Aesthetically, it is lovely watching Jet Li manipulate the rope in this scene – I love watching him wield this sort of weaponry. (Corey Yuen does too, I think. About the only worthwhile scene he and Li produced together in the stupid Romeo Must Die is the scene where Li manipulates a fire hose in a similar way). Rope as a weapon has fluid quality in movement unlike stiff implements like poles, swords or spears. In emotional terms we talk about people ‘lashing out’ when they’re upset. By equipping Li with a rope in this emotional scene Yuen enables him to literally do just that. The flailing rope gives the movement dynamic of the scene a free ranging, lavish quality that underpins Sai Yuk’s extravagant display of grief and outrage.
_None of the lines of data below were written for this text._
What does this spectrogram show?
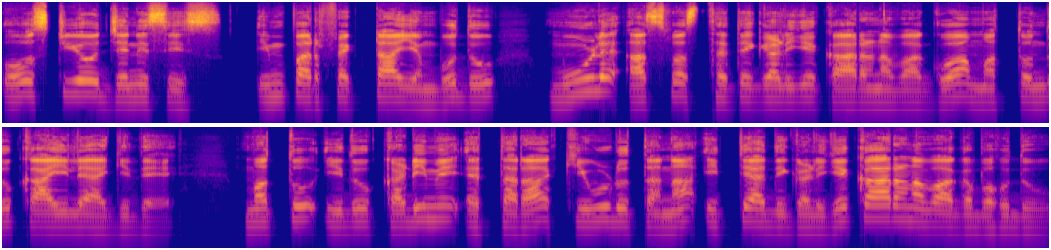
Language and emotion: Kannada, neutral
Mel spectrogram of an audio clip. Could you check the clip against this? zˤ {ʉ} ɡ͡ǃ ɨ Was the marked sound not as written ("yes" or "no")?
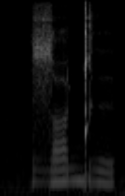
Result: no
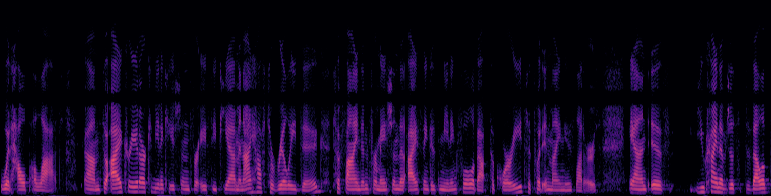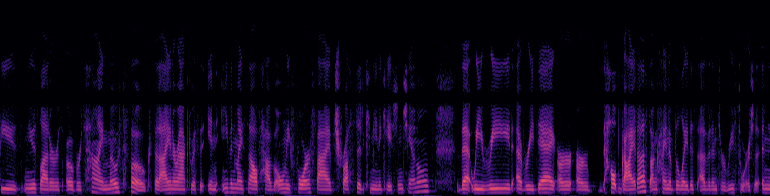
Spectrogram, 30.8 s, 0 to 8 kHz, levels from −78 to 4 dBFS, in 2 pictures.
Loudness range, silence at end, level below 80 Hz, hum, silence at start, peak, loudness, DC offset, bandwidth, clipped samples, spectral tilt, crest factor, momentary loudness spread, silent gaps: 4 LU; 0 s; -84 dBFS; none; 0 s; -12 dBFS; -35 LUFS; under 0.1%; 7.2 kHz; under 0.1%; -5 dB/octave; 24 dB; 10 LU; none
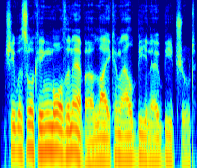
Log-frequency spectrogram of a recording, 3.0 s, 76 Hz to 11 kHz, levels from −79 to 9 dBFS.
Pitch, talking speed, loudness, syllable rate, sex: 100 Hz, 205 wpm, -14 LUFS, 5.3 syllables/s, male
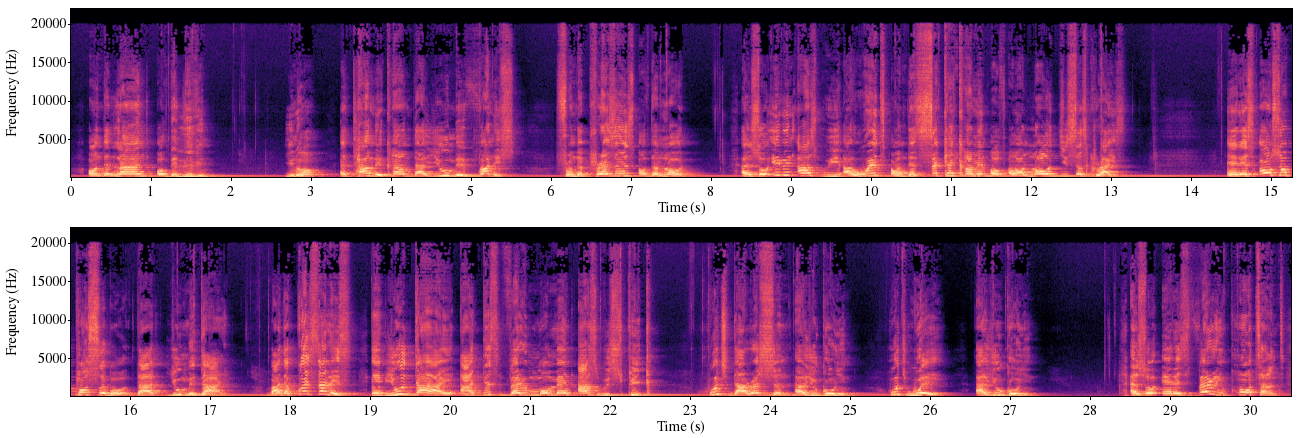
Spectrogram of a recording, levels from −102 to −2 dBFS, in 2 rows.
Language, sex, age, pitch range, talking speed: English, male, 20-39, 210-310 Hz, 145 wpm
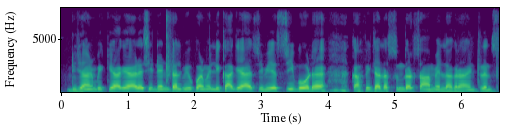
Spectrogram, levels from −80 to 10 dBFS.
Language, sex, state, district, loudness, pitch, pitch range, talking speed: Hindi, male, Bihar, Supaul, -14 LUFS, 150 Hz, 145-155 Hz, 220 wpm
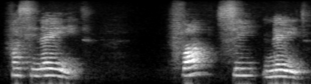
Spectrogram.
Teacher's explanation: I'm saying f, s, n, t, but I'm not saying the sound C. So C here is not pronounced again.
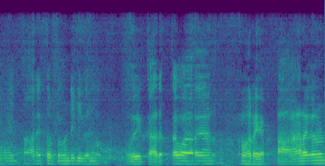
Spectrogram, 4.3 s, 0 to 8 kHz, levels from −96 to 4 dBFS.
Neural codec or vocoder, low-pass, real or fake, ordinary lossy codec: codec, 44.1 kHz, 2.6 kbps, DAC; 7.2 kHz; fake; none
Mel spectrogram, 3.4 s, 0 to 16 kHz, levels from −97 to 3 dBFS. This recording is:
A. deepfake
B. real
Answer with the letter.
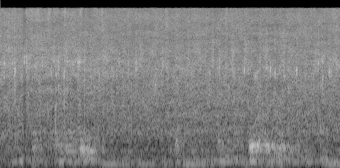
A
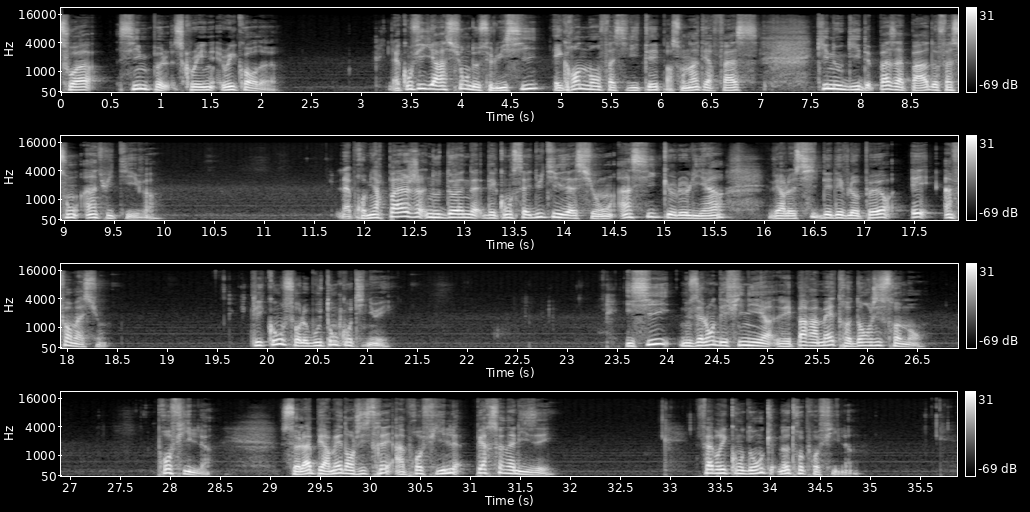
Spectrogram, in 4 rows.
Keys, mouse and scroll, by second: 18.8 click, 27.7 click, 29.7 click.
The final fight scene is an extravaganza that befits the climax to a film like Fong Sai Yuk. Before joining in a free for all brawl involving the whole cast Sai Yuk gets to have his final showdown with the main baddie, who dies one of the most definitive deaths in the history of chopsocky movie making. I mean, he doesn’t just die – he’s obliterated simultaneously by spear, dynamite and a well flung shoe. Sai Yuk and this baddie don’t just duel on a wooden stage but in the cramped cavity underneath it. Corey Yuen has a good time seeing just how many interesting shapes a choreographer can come up with when he sets himself the challenge of not allowing his performers room enough to stand upright. Turns out it’s quite a few. After watching them perform the choreography at a crouch I have come to the conclusion that if Jet Li and Vincent Zhao didn’t have good strong thighs and backs before shooting this scene, they sure as hell had them after.
Another highlight of the scene is a dramatic, as opposed to a kinetic, one. Sai Yuk’s tear stained father makes an impassioned speech to his son while waiting for the guillotine to fall on his neck. Of course it doesn’t, and daddy’s speech inflames the onlookers to rise up and take on the soldiery. Cue the entrance of everyone’s favourite delinquent, Fong Sai Yuk’s mum, at the head of the rebels… and then we are well into the all in brawl I mentioned at the beginning of the paragraph.
Corey Yuen is, quite deservedly, one of the better known and admired choreographers and action directors working in Hong Kong movies in recent decades. Fong Sai Yuk is an entertaining showcase for his skill.
* “(David) Bordwell… points out that the rhythmic pulse of Hong Kong action requires stasis as well as movement, with ‘lightning switches between quick, precise gestures and punctuating poses.’” Leon Hunt, Kung Fu Cult Masters, p. 28